they are carried on without the usual cruelty. Diogenes, and the sect of the Cynics, held, that parents have a right to sacrifice and eat their childr. n; and that there is nothing shameful in committing the grossest acts of lewdness publicly, and before the faces of mankind. The virtuous sentiments discovered by the philosoph rs on some occasions, will neither palliate these execrable principles, nor suff r us to think those who could abet them, fit instructors for mankind. Zeno, Cleombro us, and Menippus, committed murder on themselves: the last, because he had lost a consid rable sum of money, which, as he was an usurer, went a little too near his heart. That I do not charge the philosophers with worse principles and practices, than they themselves maintain, and their own Pagan historians ascribe to them, any one may satisfy himself, who will consult Diogenes, Laertius, Sextus Empiricus, Lucian, Plutarch, and the works of Plato, Aristotle, and Cicero.

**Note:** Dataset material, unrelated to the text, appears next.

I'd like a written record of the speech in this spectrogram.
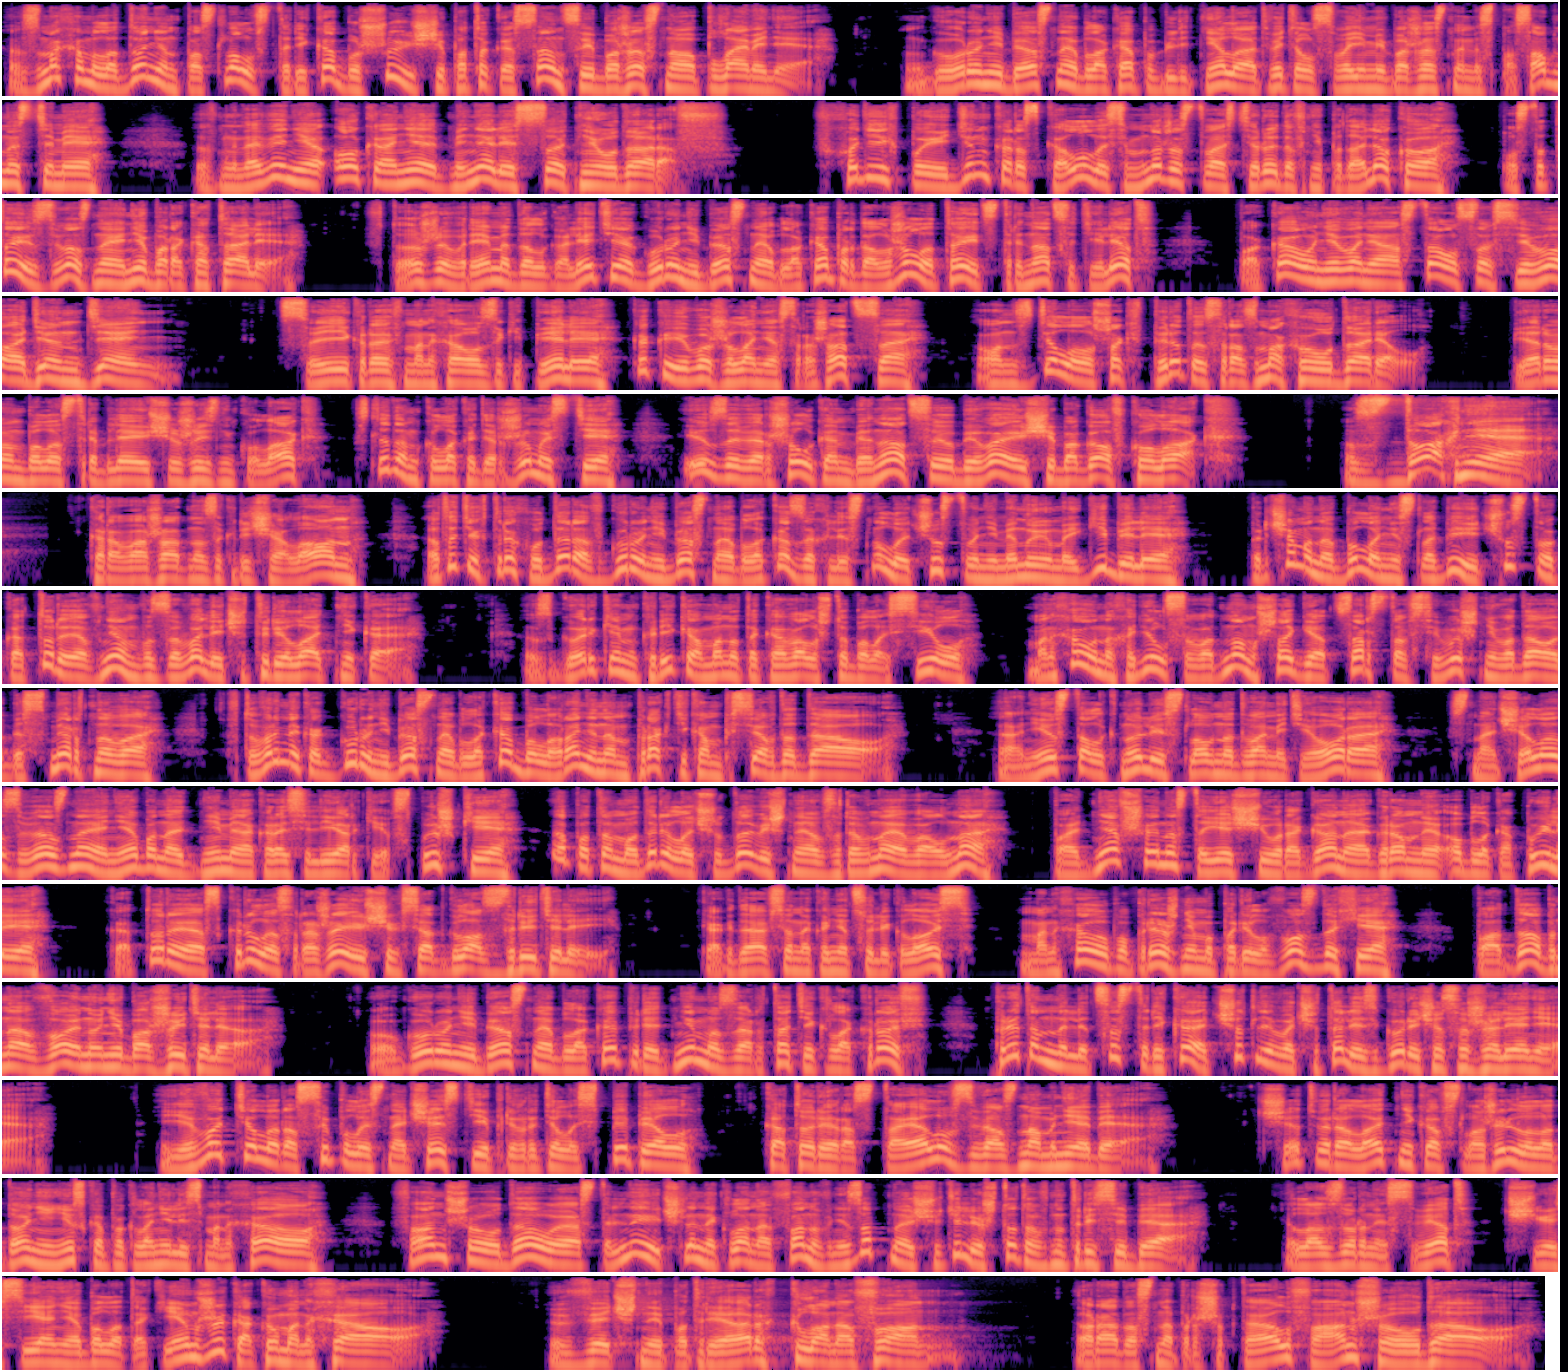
Взмахом ладони он послал в старика бушующий поток эссенции божественного пламени. Гуру Небесные облака побледнел и ответил своими божественными способностями. В мгновение ока они обменялись сотней ударов. В ходе их поединка раскололось множество астероидов неподалёку, пустота и звёздное небо рокотали. В то же время долголетие гуру Небесные облака продолжало таять с 13 лет, пока у него не остался всего один день. Ци и кровь Манхао закипели, как и его желание сражаться. Он сделал шаг вперед и с размаха ударил. Первым был истребляющий жизнь кулак, следом кулак одержимости и завершил комбинацию убивающий богов кулак. «Сдохни!» – кровожадно закричал он. От этих трех ударов гуру Небесные облака захлестнуло чувство неминуемой гибели, причем оно было не слабее чувства, которые в нем вызывали четыре латника. С горьким криком он атаковал, что было сил. Манхау находился в одном шаге от царства Всевышнего Дао Бессмертного, в то время как Гуру Небесные Облака был раненым практиком псевдо-дао. Они столкнулись словно два метеора. Сначала звездное небо над ними окрасили яркие вспышки, а потом ударила чудовищная взрывная волна, поднявшая настоящий ураган и огромное облако пыли, которое скрыло сражающихся от глаз зрителей. Когда все наконец улеглось, Манхау по-прежнему парил в воздухе, подобно воину-небожителю. У гуру небесные облака перед ним изо рта текла кровь, при этом на лице старика отчетливо читались горечь и сожаления. Его тело рассыпалось на части и превратилось в пепел, который растаял в звездном небе. Четверо латников сложили ладони и низко поклонились Манхао. Фан Шоудао и остальные члены клана Фан внезапно ощутили что-то внутри себя. Лазурный свет, чье сияние было таким же, как у Манхао. «Вечный патриарх клана Фан!» — радостно прошептал Фан Шоудао.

§ 22. Thus, it is plain, whether we consider what the human understanding could do, or what it actually did, that it could not have attained to a sufficient knowledge of God, without revelation; so that the demonstration brought in favour of some religion, ends in a demonstration of the revealed. When we attentively consider the nature of man, we find it necessary he should have some religion. When we consider the nature of God, we must conclude he never would have made a falsehood necessary to the happiness of his rational creatures; and that therefore there must be a true religion. And when we consider, that, by our natural faculties, it is extremely difficult to arrive at a right idea of God, till he reveals it to us; that all the Gentile world hath run into the grossest theological errors, and, in consequence of these, into the most enormous customs and crimes; and that no legislator ever founded his scheme of civil government on any supposed religious dictates of nature, but always on some real or pretended revelation: we cannot help ascribing all the true religion in the world to divine instruction, and all the frightful variety of religious errors to human invention; and to that dark and degenerate nature, by the imaginary light of which, Deists suppose the right idea of God may be easily and universally discovered.
§ 23. Socrates, who never travelled out of Greece, had nothing to erect a scheme of religion or morality on, but the scattered fragments of truth, handed down from time immemorial among his countrymen, or imported by Pythagoras, Thales, and others, who had been in Egypt and the East. These he picked out from a huge heap of absurdities and